Senate President Pro Temp Bingman backs special session focused on lawsuit reform
Published: July 17th, 2013
OKLAHOMA CITY – Senate President Pro Temp Brian Bingman, R- Sapulpa, supports holding a special session to reverse the impact of a court edict striking down landmark lawsuit reform legislation. Bingman told reporters he prefers to tackle the issue sooner, rather than later.
Governor Mary Falllin’s spokesman, Alex Weintz, told CapitolBeatOK, “The governor is considering calling a special session, and is communicating with the speaker and the pro tem about that possibility. If a special session is called it would likely center around repairing the lawsuit reforms struck down by the Oklahoma Supreme Court.”
Fallin raised the possibility of a special session in a recent speech to a Tulsa business group, and said it remained a possibility in her address to the national meeting of the Lieutenant Governors Association, being held in Oklahoma City. Under state law, the chief executive has the power to call a special session, but that power is typically exercised only in consultation with legislative leaders.
In early June the state Supreme Court ruled 7-2 that the Legislature had, in passing the Comprehensive Lawsuit Reform Act of 2009, dealt with multiple subjects, in violation of the state’s constitutional “single subject” rule. The practice of folding multiple subjects into legislation, known as “log-rolling,” has been the focus of a handful of state High Court rulings in recent years.
Gov. Mary Fallin, legislative Republicans and many business groups, including the State Chamber of Commerce, were highly critical of the ruling, and there now appears to be momentum building to address the legal impact of the ruling in a timely way, rather than wait until the regular session in February.In a Wednesday (July 17) telephone interview with members of the Capitol press corps, Sen. Bingman, R-Sapulpa, said, “there is much uncertainty right now in the business community” concerning the legislation. He also said, “Right now, in this window, lawsuits are being filed and there is exposure for business that I think must be addressed.”
Bingman said, “I’d say we should just deal with that issue. Come in, get it done and get back out. The effect of the court decision is taking away majority power and we need to get it back in place.”
Concerning the subject matter of a possible special session, Gov. Fallin’s spokesman, Alex Weintz, told CapitolBeatOK, “Although it is not impossible that other issues would be considered, the governor’s focus is on lawsuit reform at this time.”
As for the merits of the state court’s ruling, Bingman said, in response to question from CapitolBeatOK, “two justices were uncertain” about the multiple subject controversy, “and they agreed with us.” Later in Wednesday’s teleconference, he commented, “I’m always open to discussion on better ways of doing things. For now I think we can resolve this and move on down the road.”

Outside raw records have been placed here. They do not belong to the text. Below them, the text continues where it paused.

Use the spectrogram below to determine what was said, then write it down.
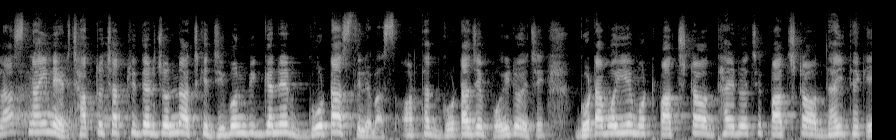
ক্লাস নাইনের ছাত্রছাত্রীদের জন্য আজকে জীবন বিজ্ঞানের গোটা সিলেবাস, অর্থাৎ গোটা যে বই রয়েছে, গোটা বইয়ে মোট পাঁচটা অধ্যায় রয়েছে। পাঁচটা অধ্যায় থেকে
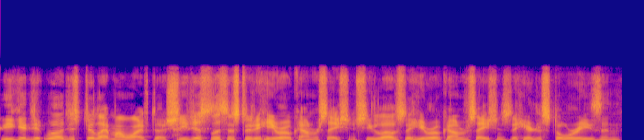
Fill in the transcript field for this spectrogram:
you could ju- well just do like my wife does. She just listens to the hero conversation. She loves the hero conversations to hear the stories and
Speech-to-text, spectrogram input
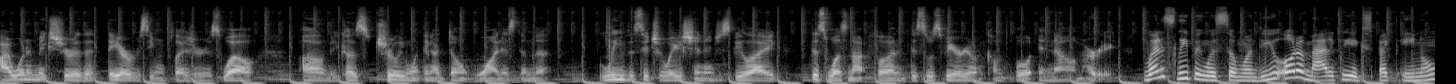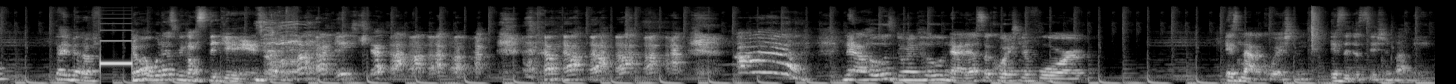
I want to make sure that they are receiving pleasure as well. Um, because truly one thing I don't want is them to leave the situation and just be like, this was not fun, this was very uncomfortable, and now I'm hurting. When sleeping with someone, do you automatically expect anal? They better no, what else we gonna stick it in? ah, now who's doing who? Now that's a question for, it's not a question, it's a decision by me.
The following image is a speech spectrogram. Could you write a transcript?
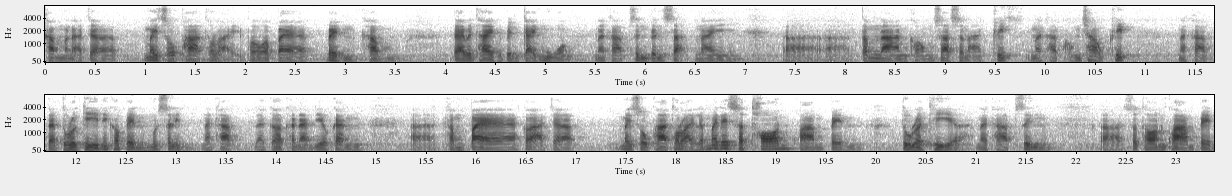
คำมันอาจจะไม่โสภาเท่าไหร่ เพราะว่าแปลเป็นคำ แปลเป็นไทยคือเป็นไก่งวงนะครับ ซึ่งเป็นสัตว์ในตำนานของศาสนาคริสต์นะครับของชาวคริสต์นะครับ แต่ตุรกีนี่เขาเป็นมุสลิมนะครับ และก็ขณะเดียวกันอ่าคำแปลก็อาจจะไม่โสภาเท่าไหร่ และไม่ได้สะท้อนความเป็นตุรกีนะครับ ซึ่งสะท้อนความเป็น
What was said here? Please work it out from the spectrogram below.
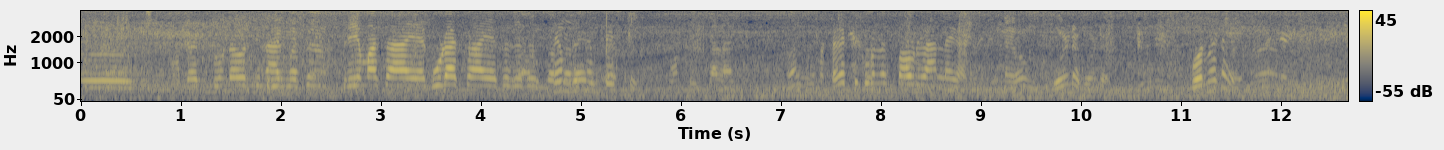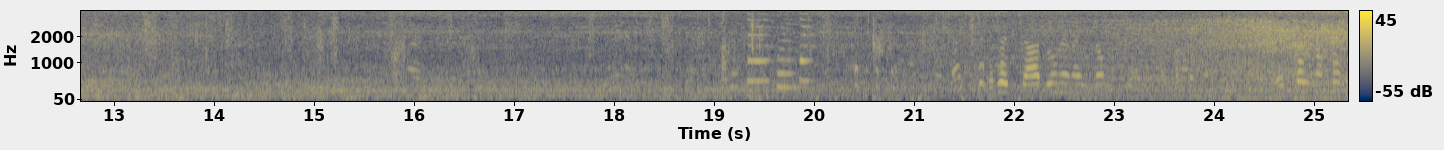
आता तोंडावरती नाव प्रेमाचा. या गुडाचा याचा सेम टू सेम टेस्ट का तिकडूनच पावडर आणलाय का? नाही हो गव्हर्नमेंट आहे कसं चहा पिऊन आहे ना एकदम? एकच नंबर.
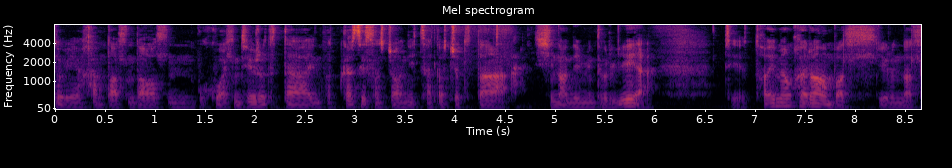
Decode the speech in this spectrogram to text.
төвийн хамт олондоо олон бүх волонтеруудаа энэ подкастыг сонсож байгаа нийт залуучуудаа шинэ оны минь төргий. Тэгээд 2020 он бол ер нь бол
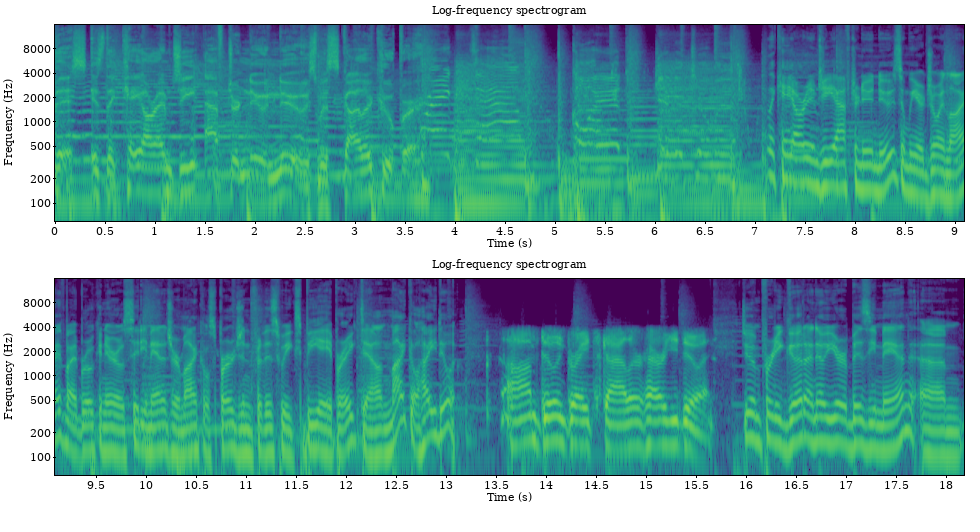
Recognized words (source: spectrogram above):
This is the KRMG Afternoon News with Skylar Cooper. The KRMG Afternoon News, and we are joined live by Broken Arrow City Manager Michael Spurgeon for this week's BA Breakdown. Michael, how you doing? I'm doing great, Skylar. How are you doing? Doing pretty good. I know you're a busy man. Um,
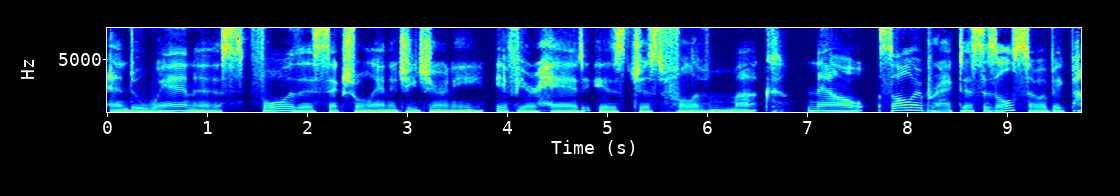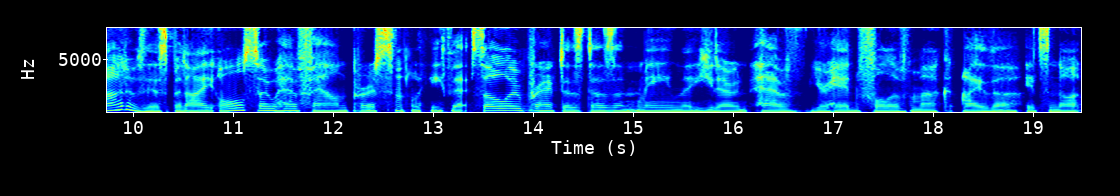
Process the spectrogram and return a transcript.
and awareness for the sexual energy journey if your head is just full of muck now, solo practice is also a big part of this, but I also have found personally that solo practice doesn't mean that you don't have your head full of muck either. It's not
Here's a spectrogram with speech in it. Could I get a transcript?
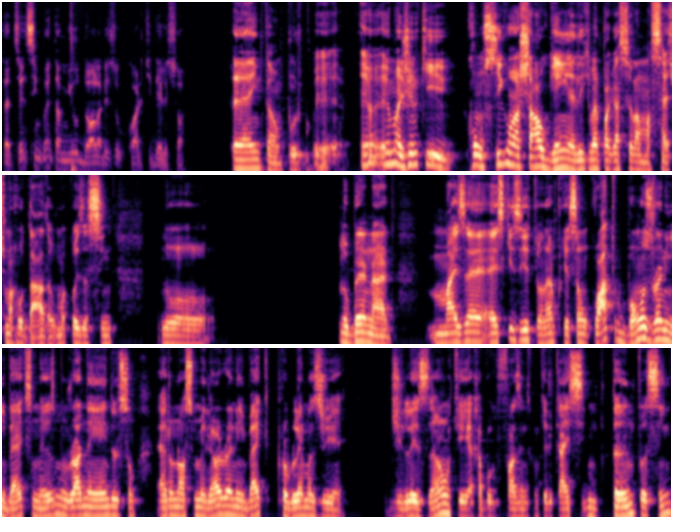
750 mil dólares o corte dele só. É, então, por, é, eu, eu, imagino que consigam achar alguém ali que vai pagar, sei lá, uma sétima rodada, alguma coisa assim, no, no Bernard. Mas é, é esquisito, né? Porque são quatro bons running backs mesmo. O Rodney Anderson era o nosso melhor running back, problemas de, de lesão que acabou fazendo com que ele caísse tanto assim.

A group of influential Democrats have said a special session is unnecessary and wasteful. Bingman said, “I’d be willing to accept the criticism about having a special session because it’s worth resolving the lawsuit reform issue in a timely way. … What we did was constitutional.”
Even if the special session “call” is limited to tort reform, several bills might be required to avoid a repeat of the single-subject stricture.
These might include laws reiterating the original legislation’s provisions touching federal guidelines impacting “junk science” and/or expert witness testimony, liability protections for gun manufacturers, volunteer liability protections, limits on lawsuits aiming at restaurants or food manufacturers, and profession negligence certifications.
A few days ago, state Rep. Jerry McPeak, D-Warner assailed the idea of a possible session, telling reporters, “If there’s a special session, it should come at no charge to the taxpayers. We should not reward anyone for doing a poor job.”
Rep. Kay Floyd, an Oklahoma City Democrat, has renewed her call for “an interim study on unconstitutional legislation and what it costs our state.” Rep. Mike Shelton, D-Oklahoma City, commented, “If we aren’t coming back to figure out how to implement the Affordable Care Act in the state of Oklahoma and ensure that our constituents have access to better health care, there is nothing else that can’t wait until February.”
This week, Sen. Brian Crain, R-Tulsa, and Rep. Doug Cox, R-Grove, raised the possibility that a special session might grapple with the fate of Insure Oklahoma, the Sooner State’s program providing premium assistance for the working poor.
For now, the most likely scenario is a special session within a few weeks, focused on the tort/lawsuit reform controversy.